(Dataset excerpts)

--- START ---

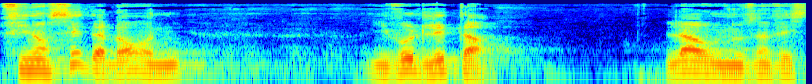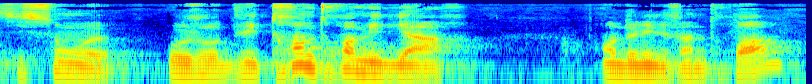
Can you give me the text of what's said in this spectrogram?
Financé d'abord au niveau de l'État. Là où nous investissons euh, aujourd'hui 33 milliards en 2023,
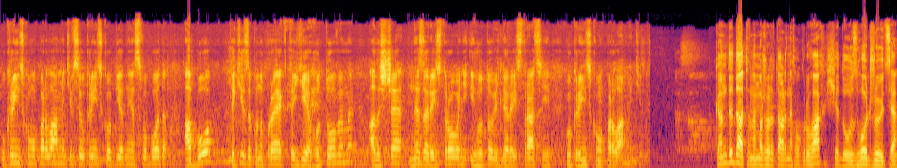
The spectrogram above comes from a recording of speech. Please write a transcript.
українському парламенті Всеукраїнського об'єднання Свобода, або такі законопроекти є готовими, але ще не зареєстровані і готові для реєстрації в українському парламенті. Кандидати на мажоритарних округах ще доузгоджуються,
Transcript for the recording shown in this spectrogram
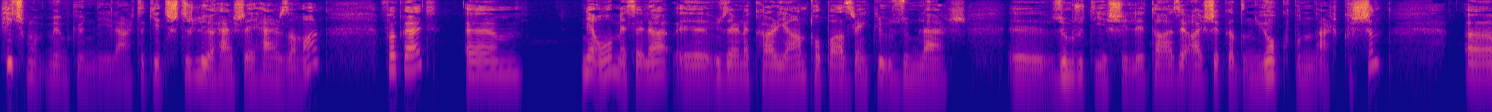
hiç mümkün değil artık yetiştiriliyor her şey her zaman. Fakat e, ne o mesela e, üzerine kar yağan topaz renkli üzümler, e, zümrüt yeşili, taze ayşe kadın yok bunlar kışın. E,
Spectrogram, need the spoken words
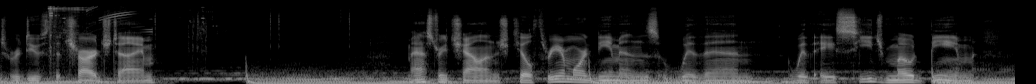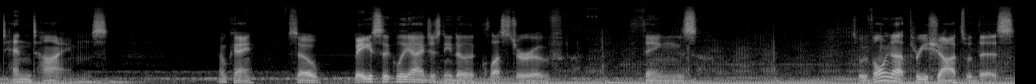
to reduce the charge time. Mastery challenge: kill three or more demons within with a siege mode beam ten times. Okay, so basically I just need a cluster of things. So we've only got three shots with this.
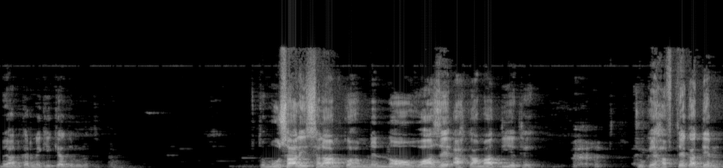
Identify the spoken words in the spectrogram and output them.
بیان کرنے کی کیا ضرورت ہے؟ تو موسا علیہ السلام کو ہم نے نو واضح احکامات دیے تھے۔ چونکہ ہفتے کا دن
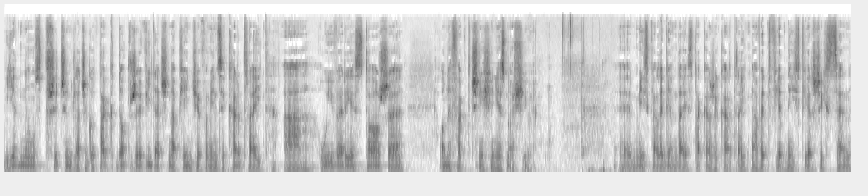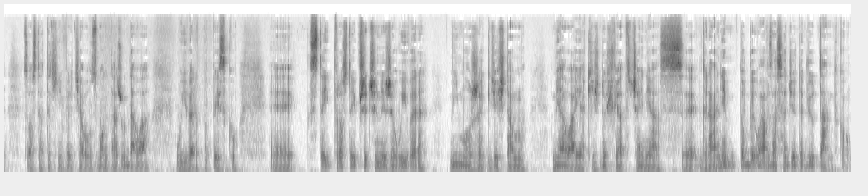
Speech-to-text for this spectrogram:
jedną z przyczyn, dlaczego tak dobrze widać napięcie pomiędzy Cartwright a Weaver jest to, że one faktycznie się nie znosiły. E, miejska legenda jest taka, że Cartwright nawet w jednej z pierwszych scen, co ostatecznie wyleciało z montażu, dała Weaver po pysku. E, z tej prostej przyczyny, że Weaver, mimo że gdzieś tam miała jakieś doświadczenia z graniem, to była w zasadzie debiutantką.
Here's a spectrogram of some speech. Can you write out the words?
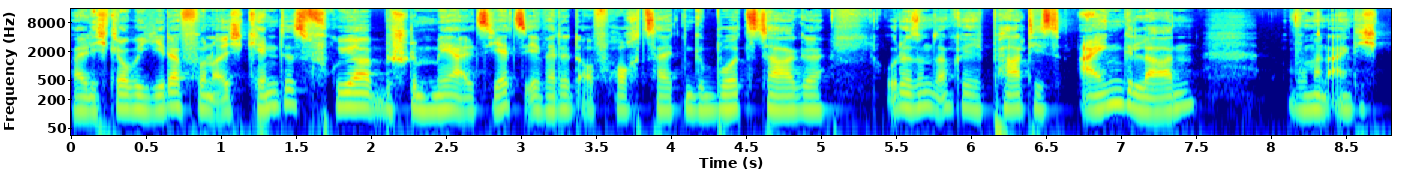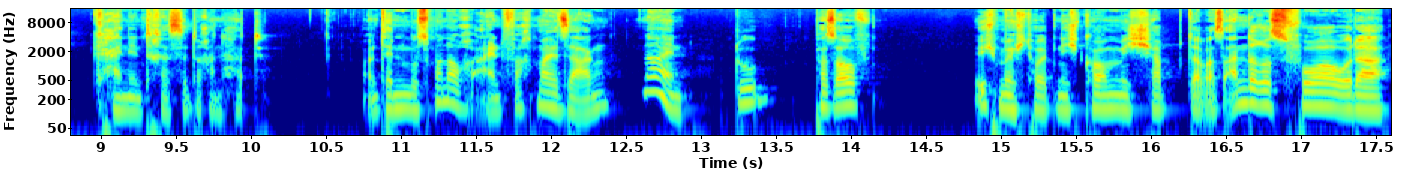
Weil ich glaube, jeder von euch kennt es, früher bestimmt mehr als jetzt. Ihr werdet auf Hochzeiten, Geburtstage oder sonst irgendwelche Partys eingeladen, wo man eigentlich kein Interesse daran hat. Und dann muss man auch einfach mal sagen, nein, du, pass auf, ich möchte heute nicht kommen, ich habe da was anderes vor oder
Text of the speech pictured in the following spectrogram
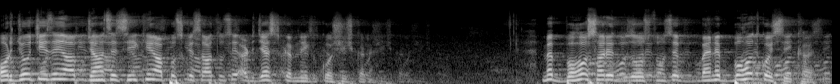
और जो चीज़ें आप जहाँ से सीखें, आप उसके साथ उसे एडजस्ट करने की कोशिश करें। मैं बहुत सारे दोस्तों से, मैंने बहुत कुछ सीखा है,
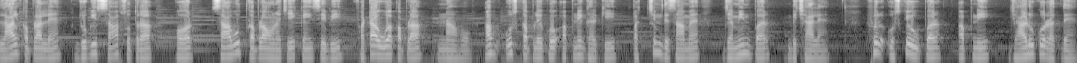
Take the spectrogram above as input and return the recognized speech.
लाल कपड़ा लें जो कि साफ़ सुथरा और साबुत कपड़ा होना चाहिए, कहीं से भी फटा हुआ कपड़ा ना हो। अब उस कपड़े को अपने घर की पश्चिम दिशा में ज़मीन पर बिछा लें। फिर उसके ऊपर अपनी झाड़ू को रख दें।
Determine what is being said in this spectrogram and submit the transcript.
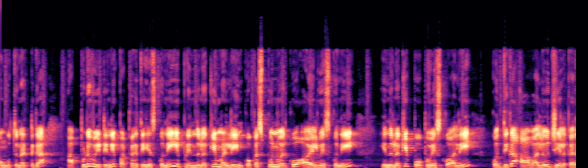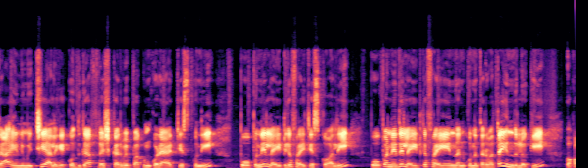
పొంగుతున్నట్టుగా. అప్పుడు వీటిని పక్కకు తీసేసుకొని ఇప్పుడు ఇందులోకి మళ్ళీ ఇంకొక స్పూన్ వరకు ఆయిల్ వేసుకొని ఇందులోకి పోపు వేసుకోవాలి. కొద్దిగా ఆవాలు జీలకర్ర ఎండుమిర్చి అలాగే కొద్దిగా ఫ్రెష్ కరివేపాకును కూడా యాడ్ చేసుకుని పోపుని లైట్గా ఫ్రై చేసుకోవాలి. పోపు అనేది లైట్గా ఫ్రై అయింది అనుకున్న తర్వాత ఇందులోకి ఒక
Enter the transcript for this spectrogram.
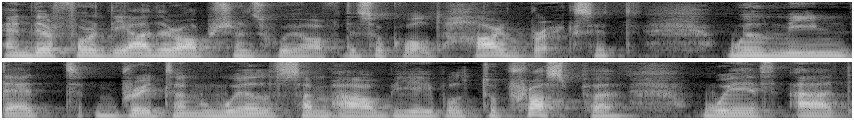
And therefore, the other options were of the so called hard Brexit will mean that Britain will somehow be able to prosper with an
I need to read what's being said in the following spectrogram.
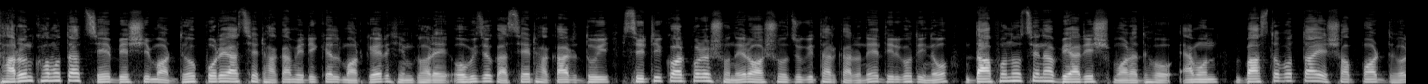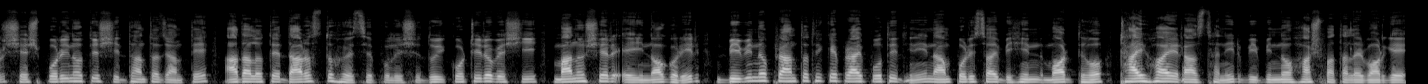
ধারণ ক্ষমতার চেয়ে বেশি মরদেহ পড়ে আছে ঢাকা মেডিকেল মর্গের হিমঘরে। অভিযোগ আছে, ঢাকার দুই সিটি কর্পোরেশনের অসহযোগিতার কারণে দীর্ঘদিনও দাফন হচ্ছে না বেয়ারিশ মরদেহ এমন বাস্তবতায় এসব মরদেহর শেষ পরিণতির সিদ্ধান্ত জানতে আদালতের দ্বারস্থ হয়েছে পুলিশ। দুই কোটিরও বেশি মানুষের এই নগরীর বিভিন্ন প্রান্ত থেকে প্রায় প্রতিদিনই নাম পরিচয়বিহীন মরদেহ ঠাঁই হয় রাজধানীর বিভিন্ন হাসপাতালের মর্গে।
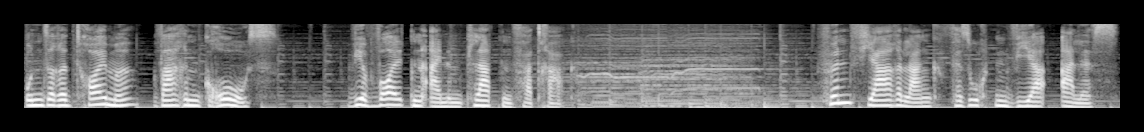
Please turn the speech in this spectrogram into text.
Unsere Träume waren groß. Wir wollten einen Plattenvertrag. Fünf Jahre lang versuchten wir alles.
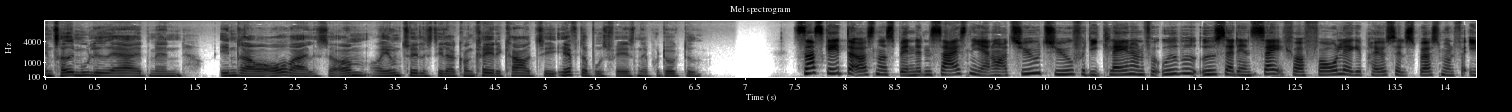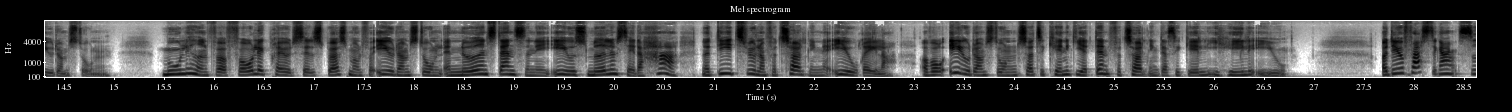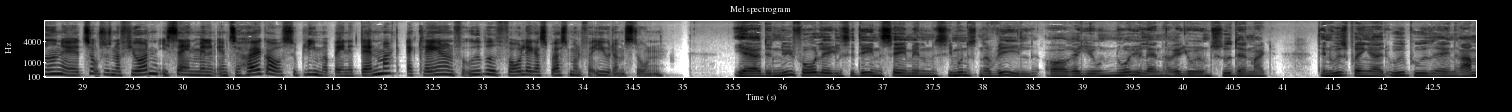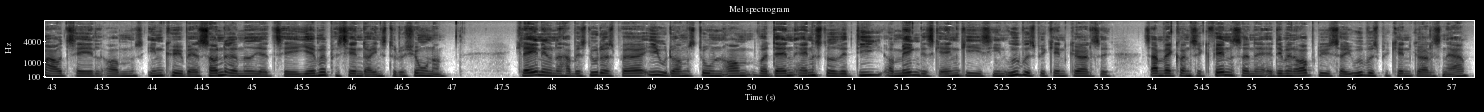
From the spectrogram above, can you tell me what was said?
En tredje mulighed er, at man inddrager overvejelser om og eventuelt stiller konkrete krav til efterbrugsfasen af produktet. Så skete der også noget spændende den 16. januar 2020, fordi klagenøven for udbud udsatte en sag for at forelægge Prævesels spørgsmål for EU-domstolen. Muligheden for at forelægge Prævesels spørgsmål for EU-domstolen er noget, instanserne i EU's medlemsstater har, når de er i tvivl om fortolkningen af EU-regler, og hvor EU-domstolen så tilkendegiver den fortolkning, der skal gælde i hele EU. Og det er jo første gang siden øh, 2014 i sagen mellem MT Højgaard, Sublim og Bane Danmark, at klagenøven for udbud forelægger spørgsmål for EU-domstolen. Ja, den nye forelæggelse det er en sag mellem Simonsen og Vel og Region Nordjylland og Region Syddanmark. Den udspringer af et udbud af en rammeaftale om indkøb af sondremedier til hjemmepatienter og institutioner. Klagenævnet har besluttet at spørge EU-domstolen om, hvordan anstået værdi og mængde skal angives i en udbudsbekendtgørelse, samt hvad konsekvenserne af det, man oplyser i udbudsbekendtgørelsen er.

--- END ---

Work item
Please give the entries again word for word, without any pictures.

Answer space
Can you give me the text of what's said in this spectrogram?
Financé d'abord au niveau de l'État. Là où nous investissons euh, aujourd'hui 33 milliards en 2023,
The spectrogram above comes from a recording of speech. Please write a transcript.
українському парламенті Всеукраїнського об'єднання Свобода, або такі законопроекти є готовими, але ще не зареєстровані і готові для реєстрації в українському парламенті. Кандидати на мажоритарних округах ще доузгоджуються,
Transcript for the recording shown in this spectrogram
hiç mümkün değil artık yetiştiriliyor her şey her zaman. Fakat e, ne o mesela e, üzerine kar yağan topaz renkli üzümler, e, zümrüt yeşili, taze ayşe kadın yok bunlar kışın. E,
Spectrogram, need the spoken words
to reduce the charge time. Mastery challenge: kill three or more demons within with a siege mode beam ten times. Okay, so basically I just need a cluster of things. So we've only got three shots with this.
Identify the spoken words in the spectrogram and output them.
بیان کرنے کی کیا ضرورت ہے؟ تو موسا علیہ السلام کو ہم نے نو واضح احکامات دیے تھے۔ چونکہ ہفتے کا دن
Speech-to-text for this spectrogram:
jedną z przyczyn, dlaczego tak dobrze widać napięcie pomiędzy Cartwright a Weaver jest to, że one faktycznie się nie znosiły. E, miejska legenda jest taka, że Cartwright nawet w jednej z pierwszych scen, co ostatecznie wyleciało z montażu, dała Weaver po pysku. E, z tej prostej przyczyny, że Weaver, mimo że gdzieś tam miała jakieś doświadczenia z graniem, to była w zasadzie debiutantką.
Here's a spectrogram of some speech. Can you write out the words?
Weil ich glaube, jeder von euch kennt es, früher bestimmt mehr als jetzt. Ihr werdet auf Hochzeiten, Geburtstage oder sonst irgendwelche Partys eingeladen, wo man eigentlich kein Interesse daran hat. Und dann muss man auch einfach mal sagen, nein, du, pass auf, ich möchte heute nicht kommen, ich habe da was anderes vor oder
Text of the speech pictured in the following spectrogram
और जो चीज़ें आप जहाँ से सीखें, आप उसके साथ उसे एडजस्ट करने की कोशिश करें। मैं बहुत सारे दोस्तों से, मैंने बहुत कुछ सीखा है,
Take the spectrogram above as input and return the recognized speech.
लाल कपड़ा लें जो कि साफ़ सुथरा और साबुत कपड़ा होना चाहिए, कहीं से भी फटा हुआ कपड़ा ना हो। अब उस कपड़े को अपने घर की पश्चिम दिशा में ज़मीन पर बिछा लें। फिर उसके ऊपर अपनी झाड़ू को रख दें।
Determine what is being said in this spectrogram and submit the transcript.
పొంగుతున్నట్టుగా. అప్పుడు వీటిని పక్కకు తీసేసుకొని ఇప్పుడు ఇందులోకి మళ్ళీ ఇంకొక స్పూన్ వరకు ఆయిల్ వేసుకొని ఇందులోకి పోపు వేసుకోవాలి. కొద్దిగా ఆవాలు జీలకర్ర ఎండుమిర్చి అలాగే కొద్దిగా ఫ్రెష్ కరివేపాకును కూడా యాడ్ చేసుకుని పోపుని లైట్గా ఫ్రై చేసుకోవాలి. పోపు అనేది లైట్గా ఫ్రై అయింది అనుకున్న తర్వాత ఇందులోకి ఒక
Enter the transcript for this spectrogram.
And therefore, the other options were of the so called hard Brexit will mean that Britain will somehow be able to prosper with an
I need to read what's being said in the following spectrogram.
ধারণ ক্ষমতার চেয়ে বেশি মরদেহ পড়ে আছে ঢাকা মেডিকেল মর্গের হিমঘরে। অভিযোগ আছে, ঢাকার দুই সিটি কর্পোরেশনের অসহযোগিতার কারণে দীর্ঘদিনও দাফন হচ্ছে না বেয়ারিশ মরদেহ এমন বাস্তবতায় এসব মরদেহর শেষ পরিণতির সিদ্ধান্ত জানতে আদালতের দ্বারস্থ হয়েছে পুলিশ। দুই কোটিরও বেশি মানুষের এই নগরীর বিভিন্ন প্রান্ত থেকে প্রায় প্রতিদিনই নাম পরিচয়বিহীন মরদেহ ঠাঁই হয় রাজধানীর বিভিন্ন হাসপাতালের মর্গে।
Please turn the speech in this spectrogram into text.
Unsere Träume waren groß. Wir wollten einen Plattenvertrag. Fünf Jahre lang versuchten wir alles.
From the spectrogram above, can you tell me what was said?
En tredje mulighed er, at man inddrager overvejelser om og eventuelt stiller konkrete krav til efterbrugsfasen af produktet. Så skete der også noget spændende den 16. januar 2020, fordi klagenøven for udbud udsatte en sag for at forelægge Prævesels spørgsmål for EU-domstolen. Muligheden for at forelægge Prævesels spørgsmål for EU-domstolen er noget, instanserne i EU's medlemsstater har, når de er i tvivl om fortolkningen af EU-regler, og hvor EU-domstolen så tilkendegiver den fortolkning, der skal gælde i hele EU. Og det er jo første gang siden øh, 2014 i sagen mellem MT Højgaard, Sublim og Bane Danmark, at klagenøven for udbud forelægger spørgsmål for EU-domstolen. Ja, den nye forelæggelse det er en sag mellem Simonsen og Vel og Region Nordjylland og Region Syddanmark. Den udspringer af et udbud af en rammeaftale om indkøb af sondremedier til hjemmepatienter og institutioner. Klagenævnet har besluttet at spørge EU-domstolen om, hvordan anstået værdi og mængde skal angives i en udbudsbekendtgørelse, samt hvad konsekvenserne af det, man oplyser i udbudsbekendtgørelsen er.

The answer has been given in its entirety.